Megan Mullally and Nathan Lane play the eccentric parents of the central siblings in Dicks: The Musical. (Courtesy Everett Collection)
Megan Mullally and Nathan Lane play the eccentric parents of the central siblings in Dicks: The Musical. (Courtesy Everett Collection)

"Nathan is a classy guy, and a gentleman in the truest sense of the word," Charles says with a smile. "He knew that by saying 'Yes,' to this, he was saying 'Yes' to everything he has to do in the movie. We trusted each other, but I also apologized to him profusely. This is a man who has done The Iceman Cometh! I didn't want the most famous thing on his résumé to be feeding the Sewer Boys."

Not for nothing, but Sharp and Jackson have an even wilder scene that's one for their career highlights reel.
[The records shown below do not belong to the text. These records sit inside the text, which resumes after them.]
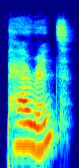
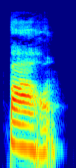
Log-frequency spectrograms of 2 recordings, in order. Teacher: Sauf que en anglais, on a un son « e », parent. En français, on a un son « a »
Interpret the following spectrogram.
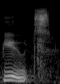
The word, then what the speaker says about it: butte: geyser of Old Faithful I was calling it a geezer so I've sorted about geezers and boats instead of geysers and buttes here's another oil on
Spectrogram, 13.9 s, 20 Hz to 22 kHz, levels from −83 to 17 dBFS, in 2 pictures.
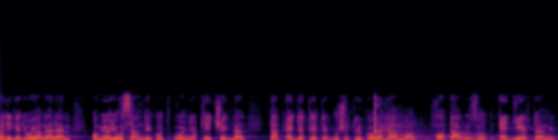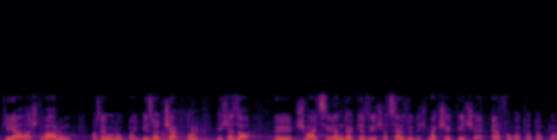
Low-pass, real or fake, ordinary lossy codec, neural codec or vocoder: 7.2 kHz; real; Opus, 32 kbps; none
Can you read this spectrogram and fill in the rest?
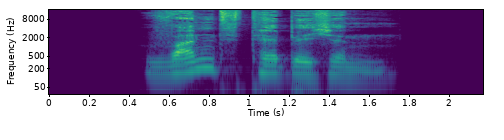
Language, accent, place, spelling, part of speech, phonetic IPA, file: German, Germany, Berlin, Wandteppichen, noun, [ˈvantˌtɛpɪçn̩], De-Wandteppichen.ogg
- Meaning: dative plural of Wandteppich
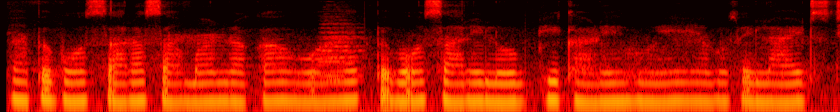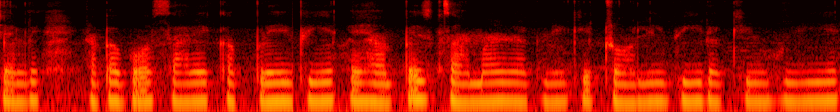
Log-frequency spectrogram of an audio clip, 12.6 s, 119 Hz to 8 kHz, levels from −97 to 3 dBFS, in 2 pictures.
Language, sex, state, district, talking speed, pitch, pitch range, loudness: Hindi, female, Bihar, Darbhanga, 180 wpm, 180 Hz, 175-180 Hz, -43 LUFS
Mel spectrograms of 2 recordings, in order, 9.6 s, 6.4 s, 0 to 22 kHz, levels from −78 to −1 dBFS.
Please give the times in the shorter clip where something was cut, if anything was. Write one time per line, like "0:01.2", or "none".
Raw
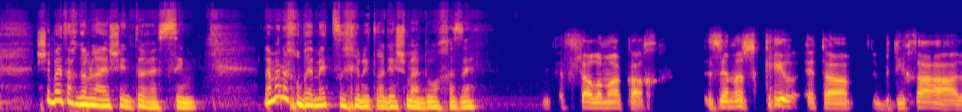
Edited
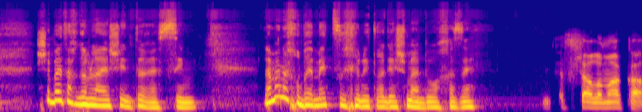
none

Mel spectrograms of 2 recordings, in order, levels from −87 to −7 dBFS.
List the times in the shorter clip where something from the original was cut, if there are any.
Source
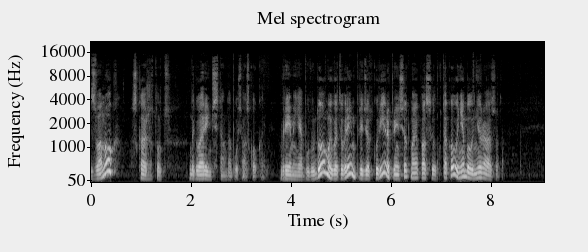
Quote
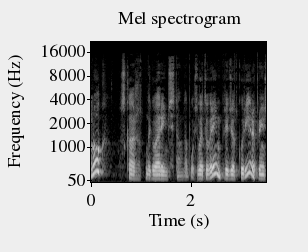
0:01.0
0:02.1

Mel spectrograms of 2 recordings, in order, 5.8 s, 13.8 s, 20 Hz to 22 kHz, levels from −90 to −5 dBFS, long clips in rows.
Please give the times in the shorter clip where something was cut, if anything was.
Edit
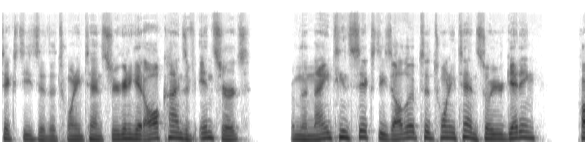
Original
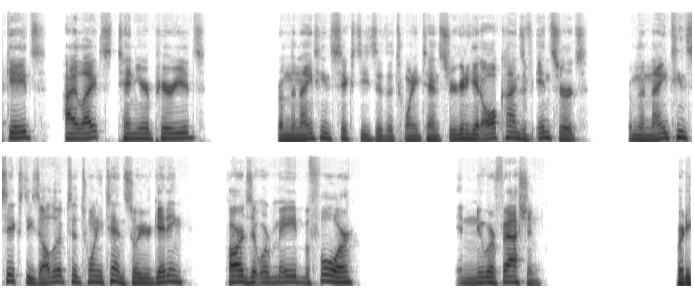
none

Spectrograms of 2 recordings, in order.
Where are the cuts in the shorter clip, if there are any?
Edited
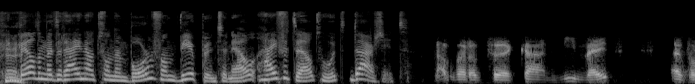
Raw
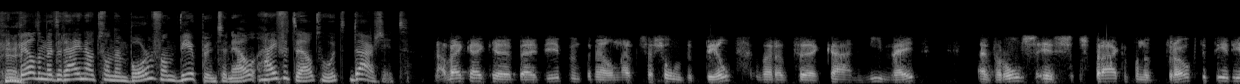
0:04.5

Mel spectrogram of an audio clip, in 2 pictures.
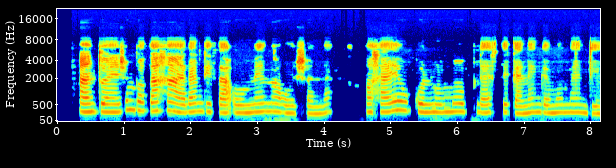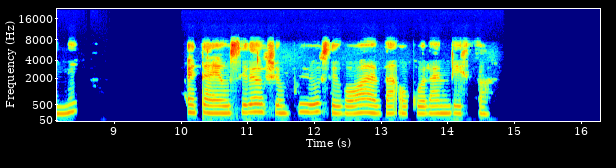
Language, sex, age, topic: Oshiwambo, female, 18-24, agriculture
Prior to Craig and Trevor's God-officiated wedding, the brothers have a furniture-shattering incestuous sex scene that not only crosses the line of good taste — it merrily dances all over it. "Like the wedding, it felt like a natural outgrowth of the story," Charles says, adding that an intimacy coordinator was on set, even though eroticism was expressly not the point of the sequence.

"There is nothing about this scene that should arouse anybody except the most hapless pervert out there," Charles chuckles. "We could have had a nice warm ending, but none of us were really interested in that. We wanted to do something more radical by pushing beyond everyone's comfort zones and seeing what would happen."

Speaking of being pushed out of your comfort zone, allow Charles to leave you with this whopper of a parting thought. "This might be controversial, but I've been thinking," the director says with a sly grin. "What's so bad about brotherly incest? When you think about it, they're not gonna procreate. Maybe they'll adopt — a lot of gay couples do. So why is brotherly incest really even a taboo? I'm just throwing that out there; it's something to think about."

Hey, like the song goes: All love is love.

Dicks: The Musical is currently playing in limited release and opens Oct. 20 in theaters nationwide